MPs do not a sign a contract
A Junior Doctor will be expected to sign an 81-page contract with hundreds of pages of attachments setting out their duties and responsibilities, pay structure, hours of work, legal liability, pension and a myriad of other matters.
An MP is classified as an ‘officeholder ’as they do not sign any contract. An ‘officeholder’ is defined as a person who has been appointed to a position by a company or an organisation but does not have a contract or receive regular payment (see gov.uk). This is despite the fact that MPs and Ministers are paid every month an annual salary by the Independent Parliamentary Standards Authority.
Officeholders are neither employees nor workers, but you can be an officeholder and an employee or a director at the same time. MPs are not classified as self-employed either, on the basis that they manage their own time and do not report to the House of Commons.
No exclusivity for the work of an MP
Exclusivity does not apply to MPs and Ministers and they may have many outside business interests. There should be much stronger contractual restrictions over their ability to act at the same time for third parties whether as a paid consultant or for free including non-executive directorships; being appointed a director of a company; and being interviewed, filmed or delivering speeches or facilitating access to government officials.
The existing landscape derives from the historic background of the Magna Carta 1297 and the Bill of Rights 1688 ‘Freedome of Election of Members to serve in Parlymente.’

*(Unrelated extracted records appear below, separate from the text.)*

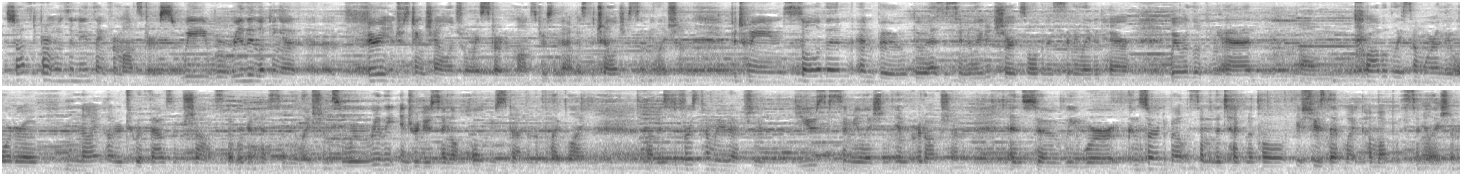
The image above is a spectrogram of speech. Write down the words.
The shots department a new thing for monsters. We were really looking at a very interesting challenge when we started monsters, and that was the challenge of simulation. Between Sullivan and Boo, Boo has a simulated shirt, Sullivan has simulated hair. We were looking at um, probably somewhere in the order of 900 to 1,000 shots that we're going to have simulation. So we're really introducing a whole new step in the pipeline. Um, it's the first time we've actually used simulation in production, and so we were concerned about some of the technical issues that might come up with simulation.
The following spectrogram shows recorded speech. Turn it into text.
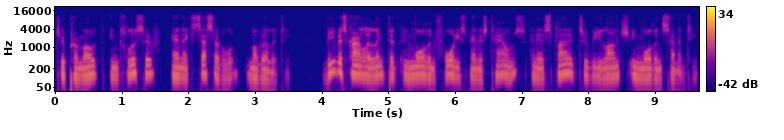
to promote inclusive and accessible mobility. Vive is currently linked in more than 40 Spanish towns and is planned to be launched in more than 70.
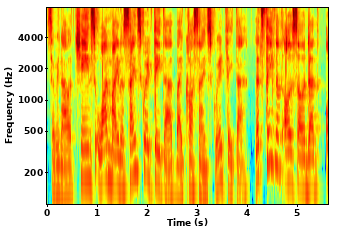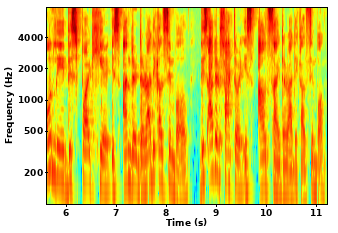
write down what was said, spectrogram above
So we now change 1 minus sine squared theta by cosine squared theta. Let's take note also that only this part here is under the radical symbol. This other factor is outside the radical symbol.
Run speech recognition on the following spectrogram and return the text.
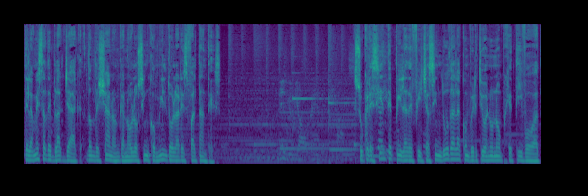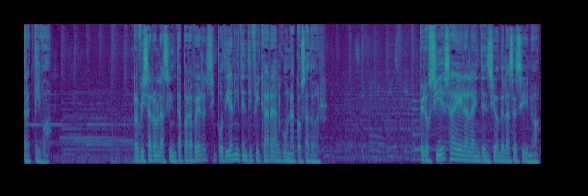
de la mesa de Blackjack donde Shannon ganó los 5 mil dólares faltantes. Su creciente pila de fichas sin duda la convirtió en un objetivo atractivo. Revisaron la cinta para ver si podían identificar a algún acosador. Pero si esa era la intención del asesino,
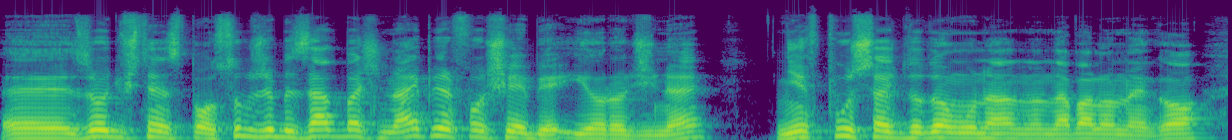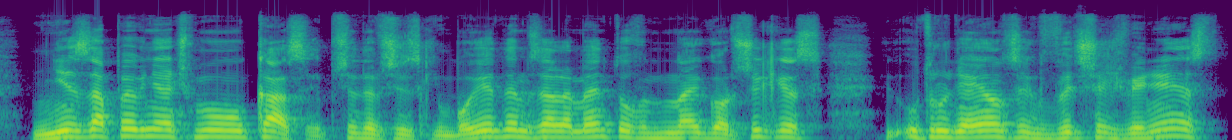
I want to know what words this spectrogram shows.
e, zrobić w ten sposób, żeby zadbać najpierw o siebie i o rodzinę, nie wpuszczać do domu na, na, nawalonego, nie zapewniać mu kasy przede wszystkim, bo jednym z elementów najgorszych jest, utrudniających wytrzeźwienie jest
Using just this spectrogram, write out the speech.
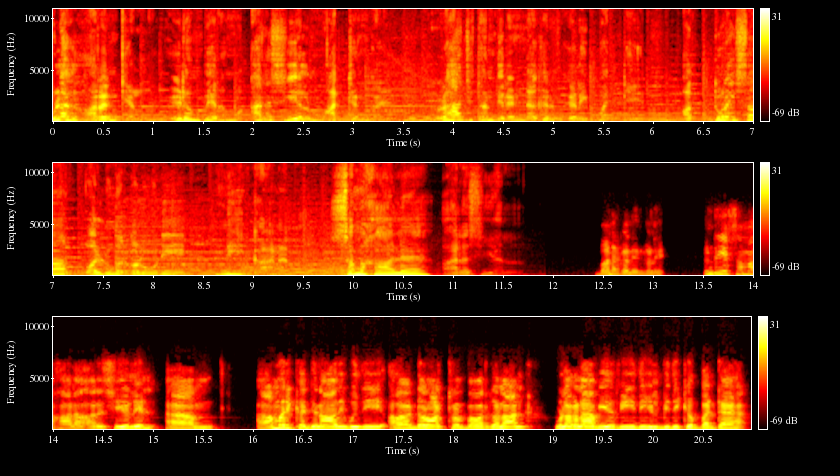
உலக அரங்கில் இடம்பெறும் அரசியல் மாற்றங்கள் ராஜதந்திர நகர்வுகளை பற்றி அத்துறைசார் வல்லுநர்களோடு நேர்காணல் சமகால அரசியல். வணக்க நேர்களே. இன்றைய சமகால அரசியலில் அமெரிக்க ஜனாதிபதி டொனால்ட் ட்ரம்ப் அவர்களால் உலகளாவிய ரீதியில் விதிக்கப்பட்ட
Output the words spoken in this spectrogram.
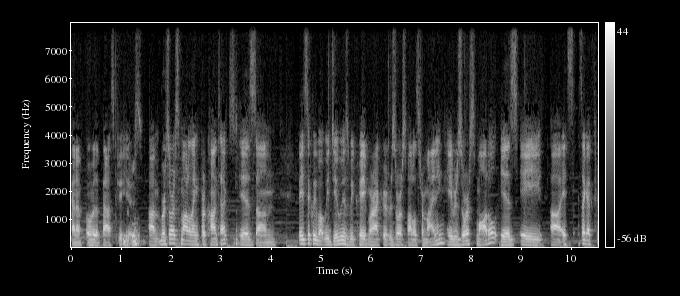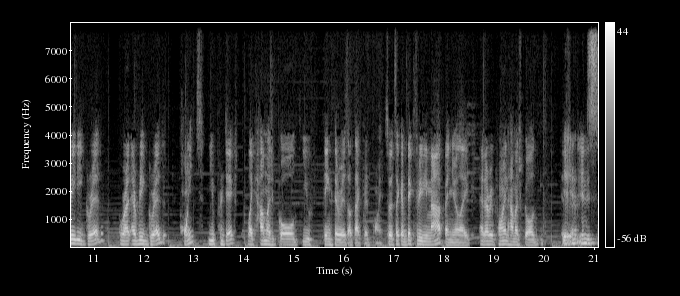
kind of over the past few years. Um, resource modeling, for context, is um, basically what we do is we create more accurate resource models for mining. A resource model is a uh, it's it's like a 3D grid where at every grid point you predict like how much gold you think there is at that grid point. So it's like a big 3D map, and you're like at every point how much gold. yeah, and, and it's,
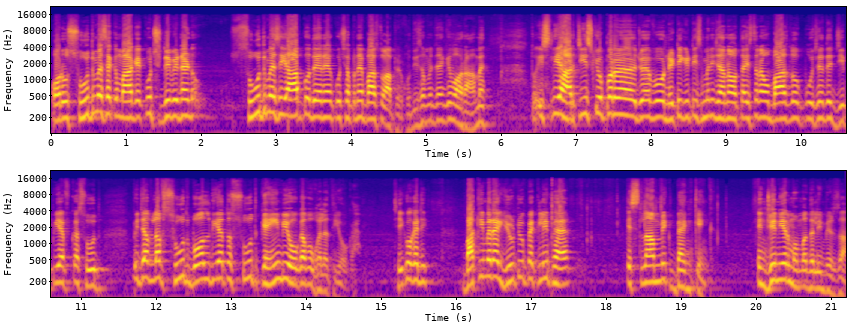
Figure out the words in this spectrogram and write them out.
اور اس سود میں سے کما کے کچھ ڈیویڈنڈ سود میں سے آپ کو دے رہے ہیں، کچھ اپنے پاس تو آپ پھر خود ہی سمجھ جائیں کہ وہ حرام ہے۔ تو اس لیے ہر چیز کے اوپر جو ہے وہ نٹی گٹیس میں نہیں جانا ہوتا۔ اس طرح وہ بعض لوگ پوچھ رہے تھے جی پی ایف کا سود۔ بھی جب لفظ سود بول دیا تو سود کہیں بھی ہوگا، وہ غلط ہی ہوگا۔ ٹھیک ہوگا جی؟ باقی میرا یوٹیوب پہ کلپ ہے، Islamic banking. Engineer Muhammad Ali Mirza.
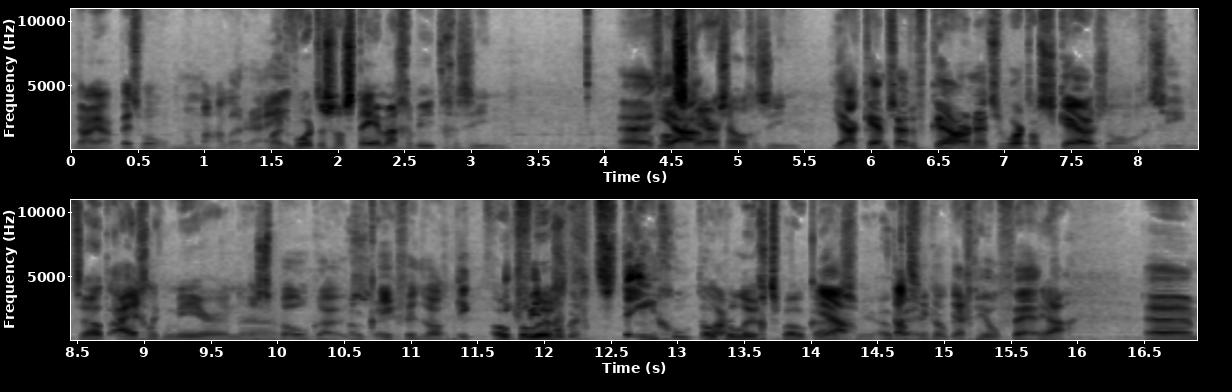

There are 650 MPs and yet they continue to be able to regulate their own hours of work and engage in a broad range of commercial and consultancy work and directorships both during and outside of their appointment. There are no clauses in a contract which they are obliged to sign which prohibits any work. There is only guidance in the House of Commons Code of Conduct. How is it that a government minister can serve in a department which has awarded a franchise and then be employed on a commercial basis by that company at a later date?
The Register of Members Interests where MPs and Ministers must declare both monetary and non-financial benefits that might reasonably be thought by others to influence their actions, speeches or votes in Parliament and action taken is not an effective method of control. You need to be able to point at a clause in a contract upon which you can rely which has consequences which are stipulated.
The remit of the Parliamentary Commissioner for Standards who reports to the Committee on Standards is limited and merely a process to try to ensure adherence to the Code based on 8 paragraphs of what they can investigate. The Ministerial Code consists of 36 pages regarding ‘standards of conduct expected from the Cabinet Office’. There are no detailed legal obligations which are binding upon which anyone can rely.
No job description, attendance record or direct ban on any work
There is no statutory job description for an MP nor any contract which defines their duties and liabilities. MPs determine their own work schedule, attendance in their constituency and the House of Commons. They do not answer to anyone and may arrange holidays and work as they think fit.
There are no records of attendance as to how many times an MP visits the House of Commons. Attendance is considered a party political matter. MPs are not in fact obliged by Parliamentary rules to attend the House of Commons at any time and no records are kept of MPs attendance. There are only voting records in the Official Hansard and records such as Minutes of Committees which include attendance lists.
The Independent Parliamentary Standards Authority was created in 2009 as a statutory body – an independent administrator and regulator which is separate from Parliament and government. Their aim is to be ‘transparent about what MPs have claimed’.
The IPSA regulates MPs business costs and expenses and processes payments and determines pay and pensions. It also provides financial support to MPs and ensures that MPs are reimbursed for costs necessarily incurred in the performance of their parliamentary functions. The IPSA does not fund MPs pension contributions which are arranged through the Civil Service and paid by the House of Commons.
Costs and Expenses
MPs costs and expenses are extensive, including claiming for many items in their second rental homes. When the House of Commons sits until after 10pm an MP is entitled to claim a taxi home. If their constituency is outside London, they can also claim a hotel stay at up to £175 per night. There is no cost cap on taxi fares that may be incurred. In contrast a Junior Doctor has to claim mileage after work as a locum and receives no transport costs if their shift ends late in the evening.
A Junior Doctor will contribute to a monthly fund to have pizza and coffee in their staff room. MPs alcohol and food is heavily subsidised for themselves and their guests and this should cease.
Rail and air travel are paid direct via the House of Commons travel provider the IPSA. Rental agreements are also paid direct and deposit loans provided. A government procurement card is also supplied which covers payment of’ any expenses allowable under the scheme with a per transaction limit of £2,000 and a monthly limit of £4,000. The list of benefits is enormous yet there is no contract which states their obligations, duties and restrictions on their work. Such a contract can exist without effecting their ability to vote independently.
We need to move on from the honourable approach and treat this as you would any vast business and to create documents which are binding which set out the responsibilities, clause by clause so that it is not a free for all. A new more stringent and demanding organisation needs to be created to deals with the MPs, Ministers and their staff which ensures that there is value for money and that there is a legal obligation to focus on the reason they have been elected.
The views expressed in this article are those of the author.